We take a look at Urban Mining
The punitive landfill tax is hitting hard. Sending waste to landfill sites has become increasingly expensive in the UK. Recycling rates have improved, but more needs to be done to reduce the amount of waste going to landfill.
'Urban mining' is a term we all need to be aware of in the drive to limit the amount of waste materials going into landfill. Urban mining is the process of reclaiming valuable materials, such as copper, gold and aluminum, from the waste that's going into landfill. A growing number of initiatives are being setting up, recognising cities and other urban areas as 'mines'.
So what should we be 'mining'? Electronic goods, for example. These contain many component parts (precious metals) which are reusable, and yet much of this reusable material is languishing in landfill sites.
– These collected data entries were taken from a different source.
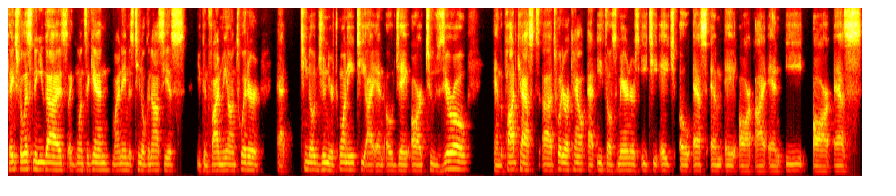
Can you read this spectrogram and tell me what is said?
thanks for listening, you guys. Once again, my name is Tino Ganasius. You can find me on Twitter at Tino Junior 20, T I N O J R 20, and the podcast uh, Twitter account at Ethos Mariners, E T H O S M A R I N E R S.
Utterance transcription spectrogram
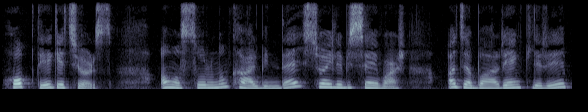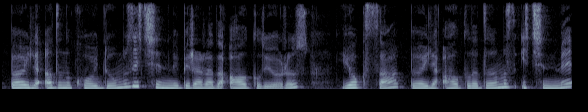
Hop diye geçiyoruz. Ama sorunun kalbinde şöyle bir şey var. Acaba renkleri böyle adını koyduğumuz için mi bir arada algılıyoruz? Yoksa böyle algıladığımız için mi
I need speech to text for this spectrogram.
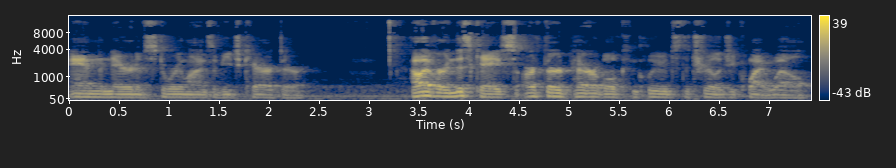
and the narrative storylines of each character. However, in this case, our third parable concludes the trilogy quite well.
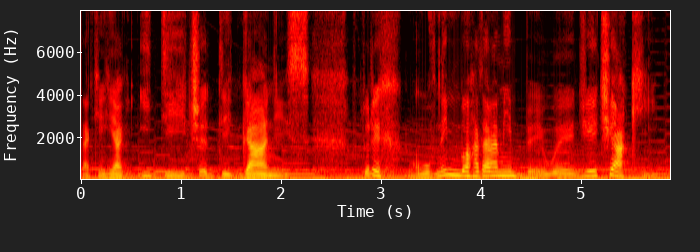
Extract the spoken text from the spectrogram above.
takich jak E.T. czy Goonies, w których głównymi bohaterami były dzieciaki.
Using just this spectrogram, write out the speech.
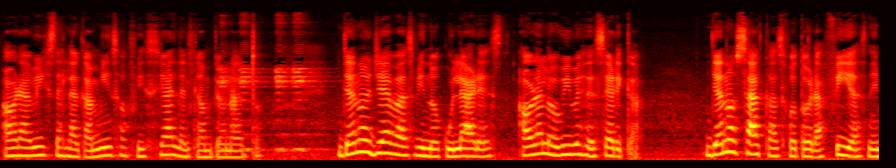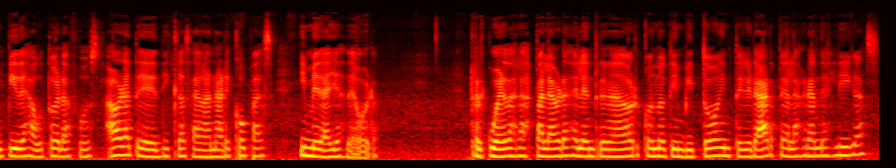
ahora vistes la camisa oficial del campeonato. Ya no llevas binoculares, ahora lo vives de cerca. Ya no sacas fotografías ni pides autógrafos, ahora te dedicas a ganar copas y medallas de oro. ¿Recuerdas las palabras del entrenador cuando te invitó a integrarte a las grandes ligas?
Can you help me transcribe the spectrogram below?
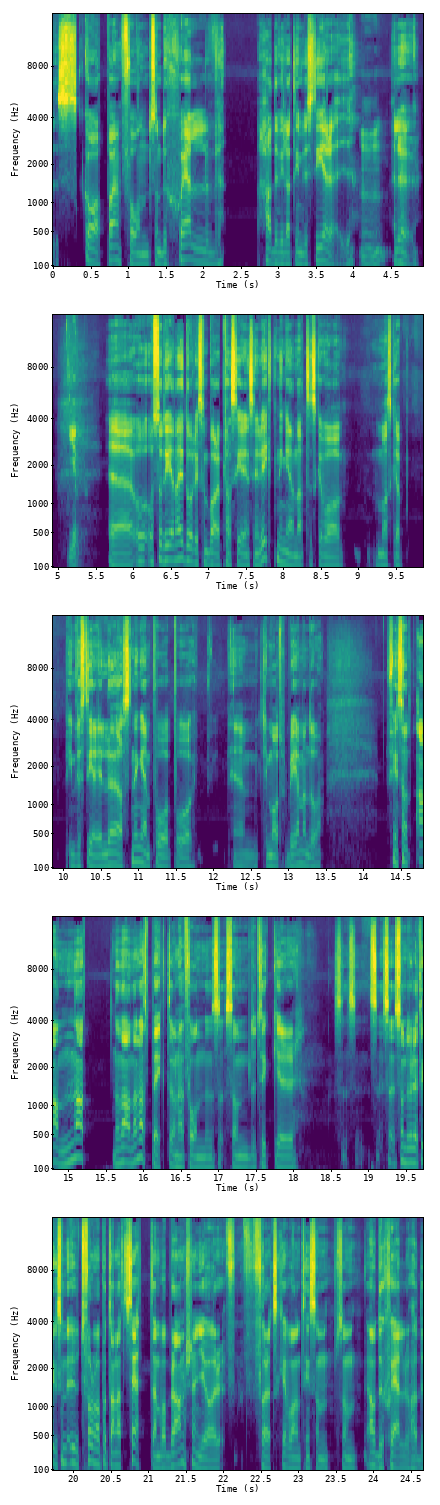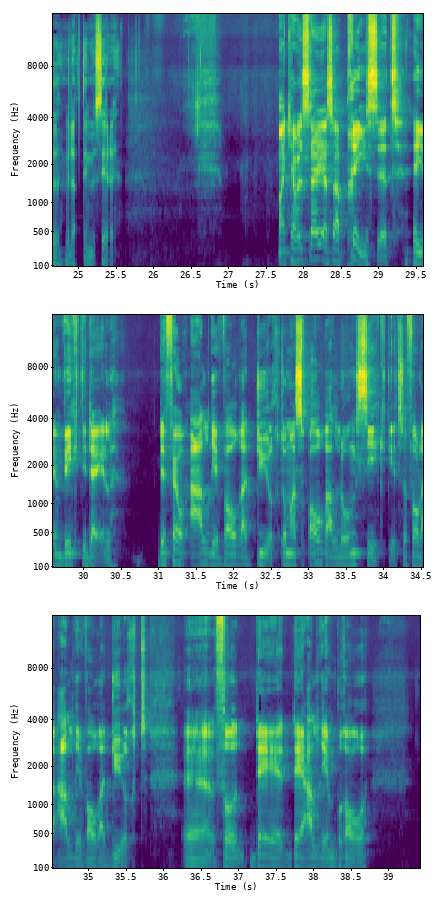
skapa en fond som du själv hade velat investera i. Mm. Eller hur? Yep. Eh, och, och, så det ena är då liksom bara placeringsinriktningen, att det ska vara, man ska investera i lösningen på, på klimatproblemen då. Finns det något annat, någon annan aspekt av den här fonden som du tycker som du vill liksom utforma på ett annat sätt än vad branschen gör för att det ska vara någonting som, som ja, du själv hade velat investera i? Man kan väl säga så här, priset är ju en viktig del. Det får aldrig vara dyrt. Om man sparar långsiktigt så får det aldrig vara dyrt. Eh, för det, det, är aldrig en bra,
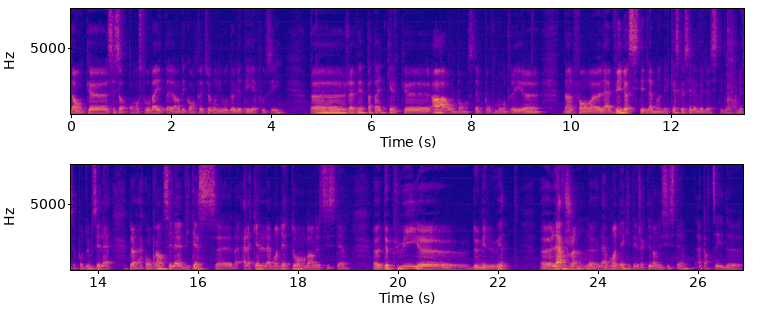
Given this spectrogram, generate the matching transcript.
Donc, euh, c'est ça. On se trouve à être en déconfiture au niveau de l'ETF aussi. Euh, j'avais peut-être quelques... Ah, oh, bon, c'était pour vous montrer, euh, dans le fond, la vélocité de la monnaie. Qu'est-ce que c'est la vélocité de la monnaie? C'est pas dur, c'est la... à comprendre, c'est la vitesse à laquelle la monnaie tourne dans le système. depuis 2008, euh, l'argent, la monnaie qui est injectée dans les systèmes à partir de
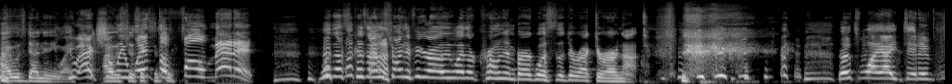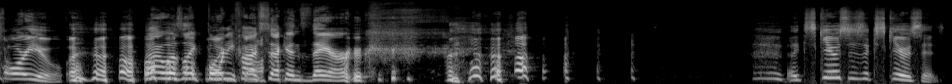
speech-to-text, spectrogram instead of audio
I was done anyway. You actually went the full minute. well, that's because I was trying to figure out whether Cronenberg was the director or not. That's why I did it for you. That was like Oh 45 God. seconds there. excuses, excuses.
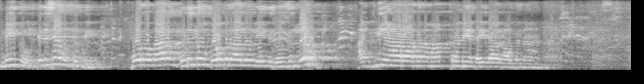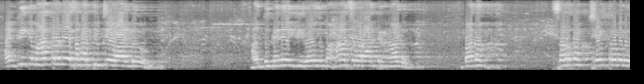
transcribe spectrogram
మీకు తెలిసే ఉంటుంది పూర్వకాలం గుడులు గోపురాలు లేని రోజుల్లో అగ్ని ఆరాధన మాత్రమే దైవారాధన. అగ్నికి మాత్రమే సమర్పించేవాళ్ళు అందుకనే ఈ రోజు మహాశివరాత్రి నాడు మనం సర్వక్షేత్రములు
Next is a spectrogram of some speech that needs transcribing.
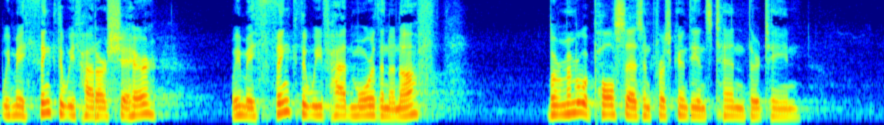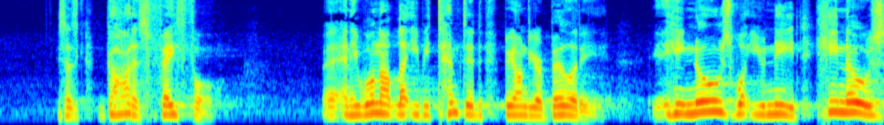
we may think that we've had our share, we may think that we've had more than enough. But remember what Paul says in 1 Corinthians 10 13. He says, God is faithful, and He will not let you be tempted beyond your ability. He knows what you need. He knows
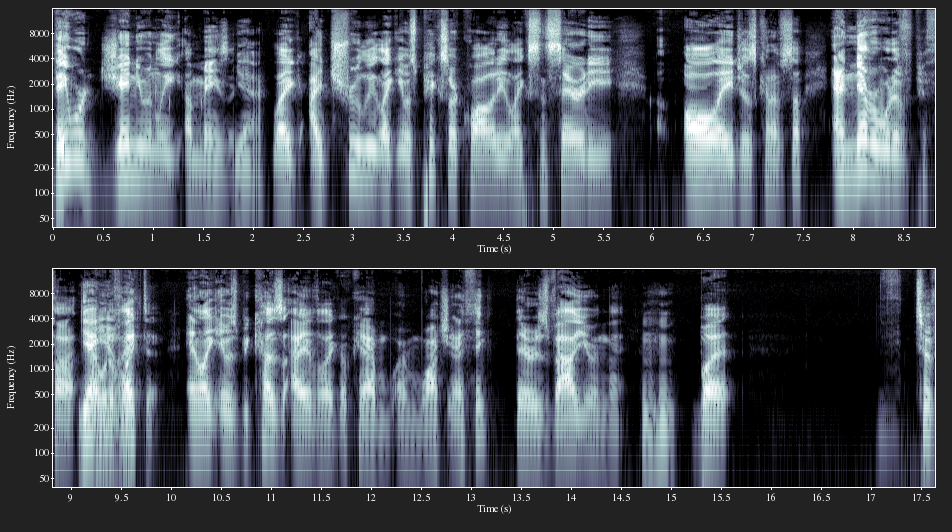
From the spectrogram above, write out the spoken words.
they were genuinely amazing. Yeah, like I truly like it was Pixar quality, like sincerity, all ages kind of stuff. And I never would have thought Yeah, I would have liked it. And like it was because I like okay, I'm I'm watching. I think there is value in that, hmm but to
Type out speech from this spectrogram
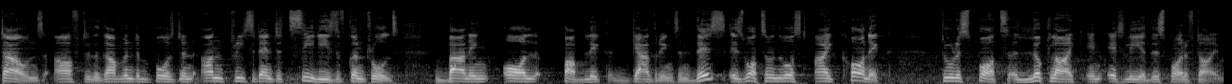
towns after the government imposed an unprecedented series of controls banning all public gatherings. And this is what some of the most iconic tourist spots look like in Italy at this point of time.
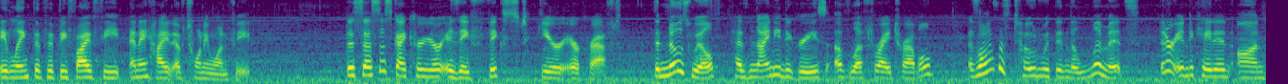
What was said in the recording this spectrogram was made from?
a length of 55 feet, and a height of 21 feet. The Cessna SkyCourier is a fixed gear aircraft. The nose wheel has 90 degrees of left-right travel, as long as it's towed within the limits that are indicated on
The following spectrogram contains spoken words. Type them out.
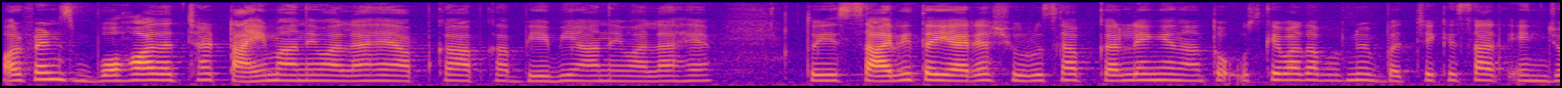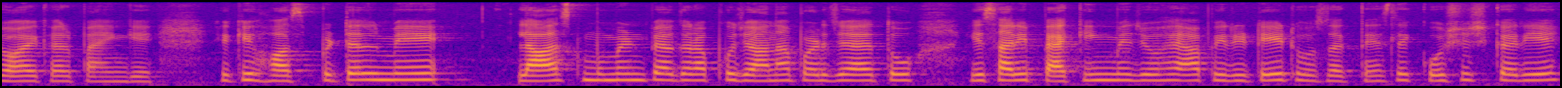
और फ्रेंड्स बहुत अच्छा टाइम आने वाला है आपका आपका बेबी आने वाला है। तो ये सारी तैयारियाँ शुरू से आप कर लेंगे ना तो उसके बाद आप अपने बच्चे के साथ इन्जॉय कर पाएँगे। क्योंकि हॉस्पिटल में लास्ट मोमेंट पे अगर आपको जाना पड़ जाए तो ये सारी पैकिंग में जो है आप इरिटेट हो सकते हैं। इसलिए कोशिश करिए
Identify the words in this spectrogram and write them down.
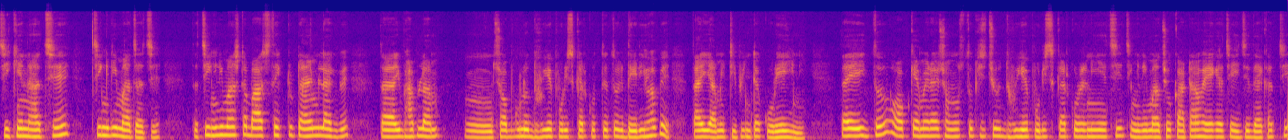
চিকেন আছে চিংড়ি মাছ আছে। তো চিংড়ি মাছটা বাছতে একটু টাইম লাগবে। তাই ভাবলাম সবগুলো ধুয়ে পরিষ্কার করতে তো দেরি হবে, তাই আমি টিফিনটা করেই নিই তাই এই তো অফ ক্যামেরায় সমস্ত কিছু ধুয়ে পরিষ্কার করে নিয়েছি। চিংড়ি মাছও কাটা হয়ে গেছে, এই যে দেখাচ্ছি।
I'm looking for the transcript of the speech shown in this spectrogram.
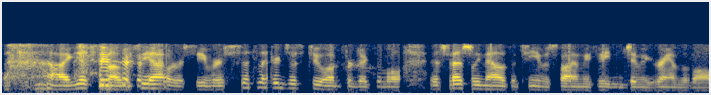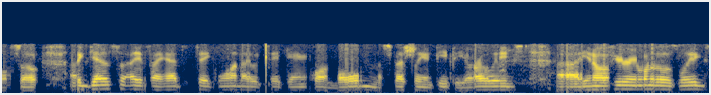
I guess you know, the Seattle receivers they're just too unpredictable, especially now that the team is finally feeding Jimmy Graham the ball. So I guess if I had to take one, I would take Anquan Boldin, especially in PPR leagues. Uh, you know, if you're in one of those leagues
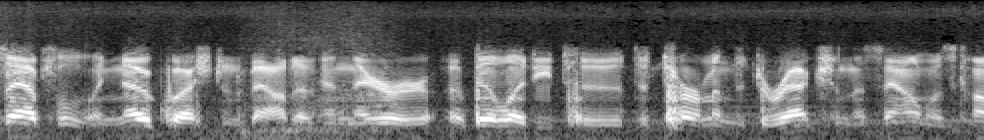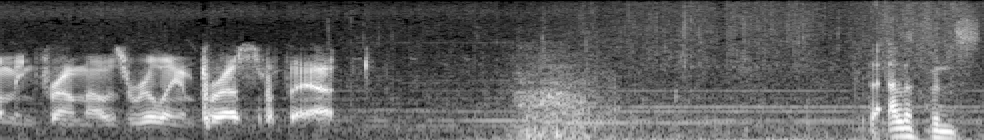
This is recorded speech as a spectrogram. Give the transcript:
There's absolutely no question about it, and their ability to determine the direction the sound was coming from, I was really impressed with that. The elephants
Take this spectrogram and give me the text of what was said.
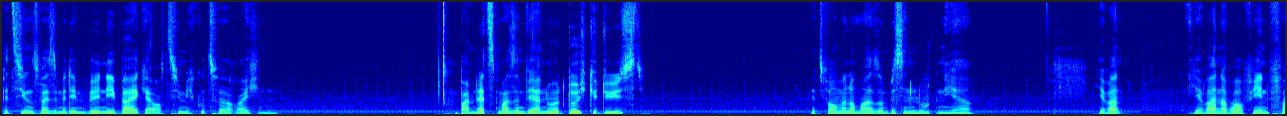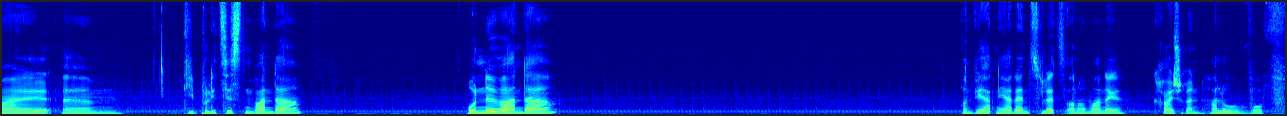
Beziehungsweise mit dem Mini-Bike ja auch ziemlich gut zu erreichen. Beim letzten Mal sind wir ja nur durchgedüst. Jetzt wollen wir nochmal so ein bisschen looten hier. Hier waren, hier waren aber auf jeden Fall, ähm, die Polizisten waren da. Hunde waren da. Und wir hatten ja dann zuletzt auch nochmal eine Kreischrennen. Hallo, Wuff.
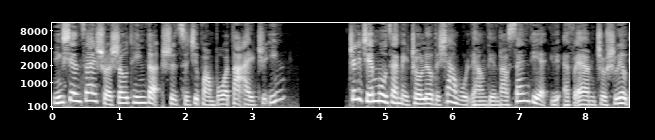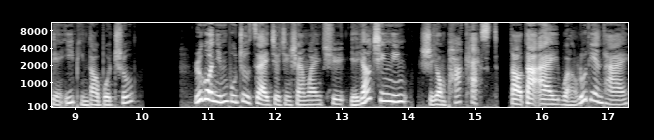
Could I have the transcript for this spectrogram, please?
您现在所收听的是慈济广播《大爱之音》这个节目，在每周六的下午两点到三点，于 FM 九十六点一频道播出。如果您不住在旧金山湾区，也邀请您使用 Podcast 到大爱网络电台，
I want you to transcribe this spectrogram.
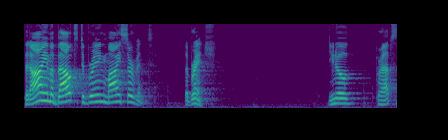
that I am about to bring my servant, the branch. You know, perhaps,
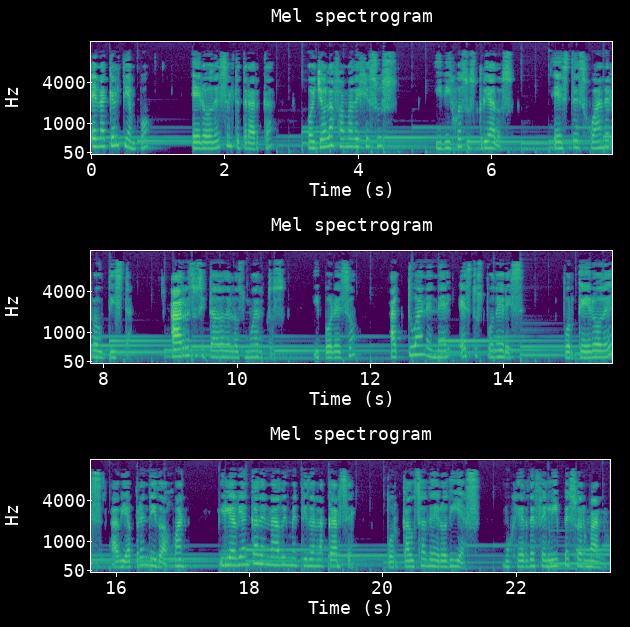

To put this into context, more than 200 million tonnes of waste is being generated every year in the UK, approximately 2 million tonnes of which is Waste Electrical and Electronic Equipment (WEEE). And it's this which concerns urban mining.
Every time a company – large or small – has a clear out of their computers and any other electronic goods, there is an automatic tendency to throw those unwanted goods directly into landfill. But if businesses employ waste management companies to oversee the responsible destruction of unwanted electronic goods, the precious metals inside them can also be reclaimed.
For businesses in the UK, landfill tax must be paid on top of the usual landfill fees if waste is being sent to landfill. Changes in UK regulations have made waste disposal more expensive. At the same time, the mining of precious materials from scratch is more expensive and problematic than simply extracting it from used equipment which would otherwise be thrown away.
The electronics industry uses scrap gold in the manufacturing of new goods, such as laptops. If gold components are recycled from goods which are essentially for the scrap heap, they can be reused by electronic goods makers.
Not only is urban mining an environmentally-friendly way forward, but it saves energy and can reduce carbon dioxide emissions. It will also unlock all the precious materials that might otherwise be going to waste and see them repurposed.
Urban mining isn't just focused on recycling. It's about continuing to find the most efficient and effective ways to reclaim vital materials from the huge quantities of goods, electronic goods in particular, that are thrown away every year.
As part of the Prowaste Management Services, it's our business, through skip hire and collection, to minimise the amount of waste being sent to landfill every year. From metal recycling to paper recycling, we can take care of all your waste management and skip hire needs. Contact us today.